Your copy should repeat each record exactly and contain none of the pictures.

▶ [DATA FOR THE TASK]
════════════════════

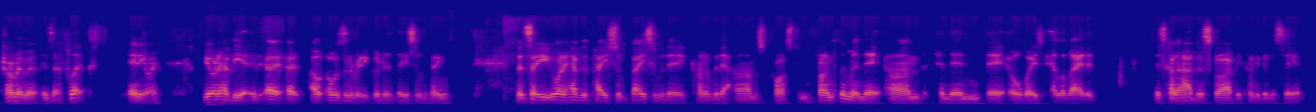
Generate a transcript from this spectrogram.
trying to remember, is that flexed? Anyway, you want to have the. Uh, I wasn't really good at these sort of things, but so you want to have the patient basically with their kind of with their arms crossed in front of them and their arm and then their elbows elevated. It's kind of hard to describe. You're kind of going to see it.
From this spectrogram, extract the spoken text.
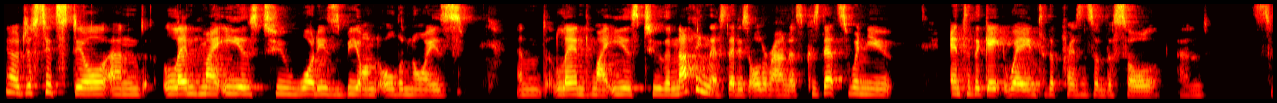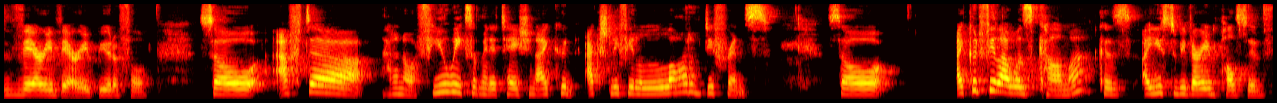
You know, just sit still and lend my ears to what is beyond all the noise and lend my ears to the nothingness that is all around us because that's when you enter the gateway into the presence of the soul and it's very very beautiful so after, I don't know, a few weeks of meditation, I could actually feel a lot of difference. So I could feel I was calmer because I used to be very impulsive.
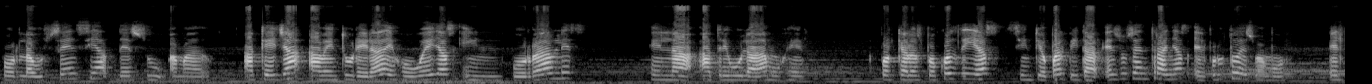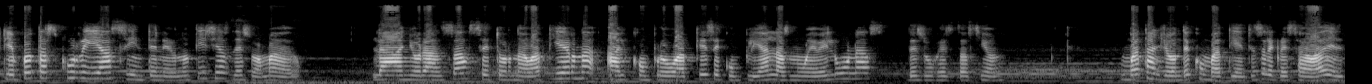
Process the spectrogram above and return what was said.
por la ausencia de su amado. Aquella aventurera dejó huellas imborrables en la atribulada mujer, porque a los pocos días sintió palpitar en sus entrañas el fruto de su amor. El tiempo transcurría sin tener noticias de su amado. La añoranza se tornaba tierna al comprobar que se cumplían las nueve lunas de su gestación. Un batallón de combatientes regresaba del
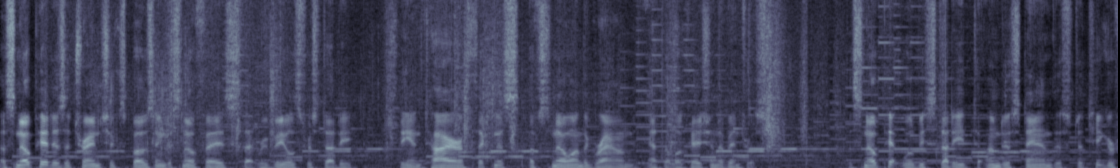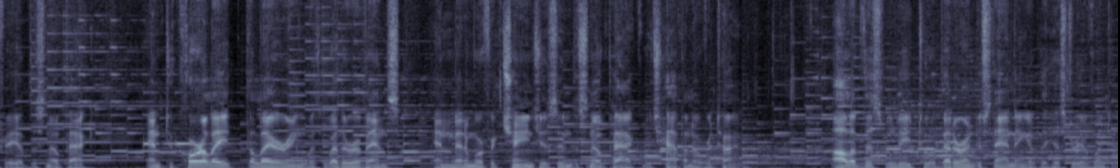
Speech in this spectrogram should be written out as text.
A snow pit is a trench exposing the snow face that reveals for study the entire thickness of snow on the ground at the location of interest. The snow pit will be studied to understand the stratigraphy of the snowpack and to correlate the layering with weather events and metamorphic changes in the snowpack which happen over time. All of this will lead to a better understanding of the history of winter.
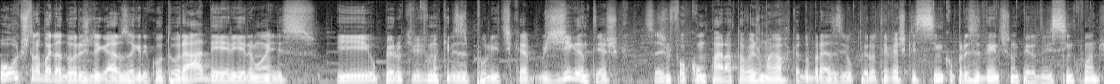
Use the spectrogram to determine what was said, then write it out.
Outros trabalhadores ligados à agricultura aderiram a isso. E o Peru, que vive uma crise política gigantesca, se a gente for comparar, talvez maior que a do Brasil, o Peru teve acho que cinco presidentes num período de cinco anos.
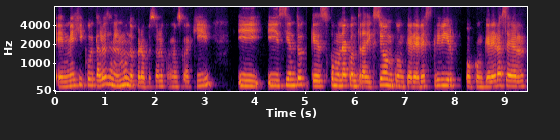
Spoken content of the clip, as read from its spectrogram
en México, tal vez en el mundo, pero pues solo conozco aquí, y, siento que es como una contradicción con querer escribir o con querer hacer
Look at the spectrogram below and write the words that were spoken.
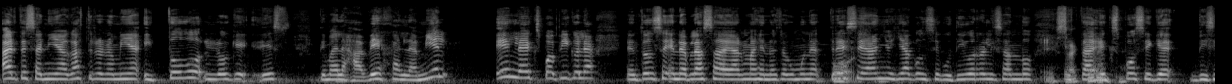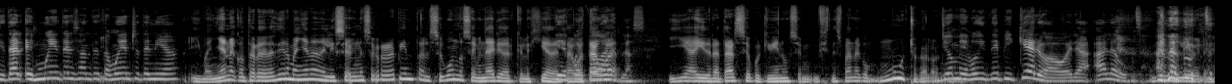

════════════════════

▶ [OUTPUT FOR THIS TASK]
Generate a transcript from this spectrogram.
trying to remember, is that flexed? Anyway, you want to have the. Uh, I wasn't really good at these sort of things, but so you want to have the patient basically with their kind of with their arms crossed in front of them and their arm and then their elbows elevated. It's kind of hard to describe. You're kind of going to see it.
From this spectrogram, extract the spoken text.
You know, just sit still and lend my ears to what is beyond all the noise and lend my ears to the nothingness that is all around us because that's when you enter the gateway into the presence of the soul and it's very very beautiful so after, I don't know, a few weeks of meditation, I could actually feel a lot of difference. So I could feel I was calmer because I used to be very impulsive.
Process the spectrogram above and return what was said.
por la ausencia de su amado. Aquella aventurera dejó huellas imborrables en la atribulada mujer, porque a los pocos días sintió palpitar en sus entrañas el fruto de su amor. El tiempo transcurría sin tener noticias de su amado. La añoranza se tornaba tierna al comprobar que se cumplían las nueve lunas de su gestación. Un batallón de combatientes regresaba del
Speech in this spectrogram should be written out as text.
A snow pit is a trench exposing the snow face that reveals for study the entire thickness of snow on the ground at the location of interest. The snow pit will be studied to understand the stratigraphy of the snowpack and to correlate the layering with weather events and metamorphic changes in the snowpack which happen over time. All of this will lead to a better understanding of the history of winter.
Use the spectrogram to determine what was said, then write it out.
Outros trabalhadores ligados à agricultura aderiram a isso. E o Peru, que vive uma crise política gigantesca, se a gente for comparar, talvez maior que a do Brasil, o Peru teve acho que cinco presidentes num período de cinco anos.
Spoken content of the clip, as read from its spectrogram
en México, tal vez en el mundo, pero pues solo conozco aquí, y, siento que es como una contradicción con querer escribir o con querer hacer
Look at the spectrogram below and write the words that were spoken.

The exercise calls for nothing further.